Another refreshing soup called jajik is from Armenia and it also combines cucumbers and yoghurt.
You will need: 500 grs cucumbers, 8 tubs Mercadona’s Greek style yoghurt, 200 mls ice-cold water, salt to taste, 2 tbsps finely chopped mint, 2 tbsps finely chopped spring onions (green and white), a few ice cubes.
Peel the cucumbers and cut lengthways into eight pieces, discarding excess seeds. Slice the cucumber strips crosswise into tiny pieces.
Pour the yoghurt into a deepish bowl, add the iced water and blend with a spoon. Stir in the diced cucumber and salt to taste. Refrigerate for several hours.
Just before serving in bowls or glasses, sprinkle the soup with the mint and spring onion. Add an ice cube or two to each bowl.
Cucumbers pair nicely with tomatoes in salads and also in cold soups. For this one you will need: 2 biggish cucumbers, 2 large firm but ripe tomatoes (the variety called ‘tomates de ensalada’), 4 galletas Quely, garlic clove, coffee cup virgen extra olive oil, 1 tbsp good red wine vinegar, 1 tsp snipped dillweed, salt and pepper to taste.
Peel and chop the tomatoes, cucumbers and garlic and blitz in a blender with the Quely biscuits, olive oil, red wine vinegar and a teacup of ice-cold water.
When the mixture is creamy and smooth, transfer to a deep bowl or a tureen. Season to taste with salt and pepper.
Refrigerate until very cold and serve in bowls or glasses with a sprinkling of snipped dillweed and a few croutons.
Cucumbers and yoghurt are especially refreshing when combined, but the effect is compounded with the addition of lemon and mint, as is shown in this soup.
You will need: 6 tubs Mercadona Greek style yoghurt, 1 tub cream, 2 unpeeled cucumbers, 3 tbsps finely chopped fresh mint, 2 medium sized lemons, half litre chicken stock, salt and pepper to taste.
Roughly grate the well washed and unpeeled cucumbers into a bowl. Add the chicken stock and stir in the yoghurt, cream, mint and the juice of the lemons with their grated rind.
Whisk until everything is well blended.
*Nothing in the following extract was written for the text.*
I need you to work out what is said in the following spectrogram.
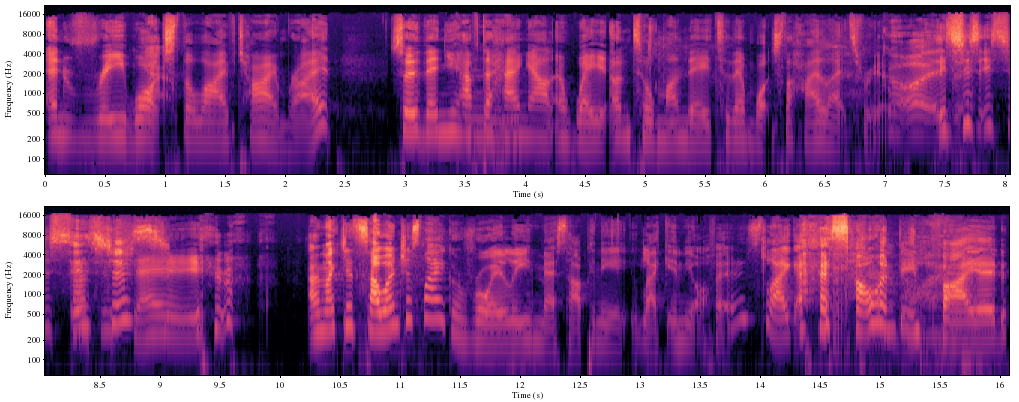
and rewatch Yeah. the live time, right? So then you have to Mm. hang out and wait until Monday to then watch the highlights reel. God. It's just it's just such It's a just- shame. I'm like, did someone just like royally mess up in the like in the office? Like, has someone been fired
Refrigerate for several hours and serve in cups, bowl or glasses with a dusting of sweet paprika.
Other possible garnishes are a little salmon roe or a few slivers of raw beetroot.
For a soup that makes an elegant and colourful starter for a summer dinner you will need: 2 medium size cucumbers, 300 mls thick cream, 150 mls Mercadona Greek style yoghurt, 1 garlic clove pounded to a pulp in a mortar, 2 tbsps red wine vinegar, salt and pepper to taste, 1 tbsp very finely chopped gherkin, 2 tbsps chopped fresh mint. These quantities are guidelines and you can vary them according to personal taste.
Wash the cucumber and grate into a deepish bowl. Stir in the cream and the yoghurt. Add the garlic pulp, the vinegar and season to taste.
Stir in the chopped gherkin and refrigerate until very cold. Before serving, stir in the chopped mint. You can float a few small peeled shrimps on top.
Cucumbers are on sale all year long but their natural season is August and September. Those bought at other times of the year are usually grown in plastic tunnels.
The nutrients in cucumbers are few but they have no fat or carbohydrates so they are ideal for those who want to eat something and still lose weight.
They consist of 95 per cent water and have only 15 calories per 100 grs. This is the lowest calorie count per gram of all the foods in the British Nutrition Foundation guide.
The cucumber’s few vitamins and trace elements are mainly in the skin, so eat them unpeeled when possible.
As soon as the skin comes off they lose all of their vitamin A and trace elements but keep their vitamin C, folic acid and fibre.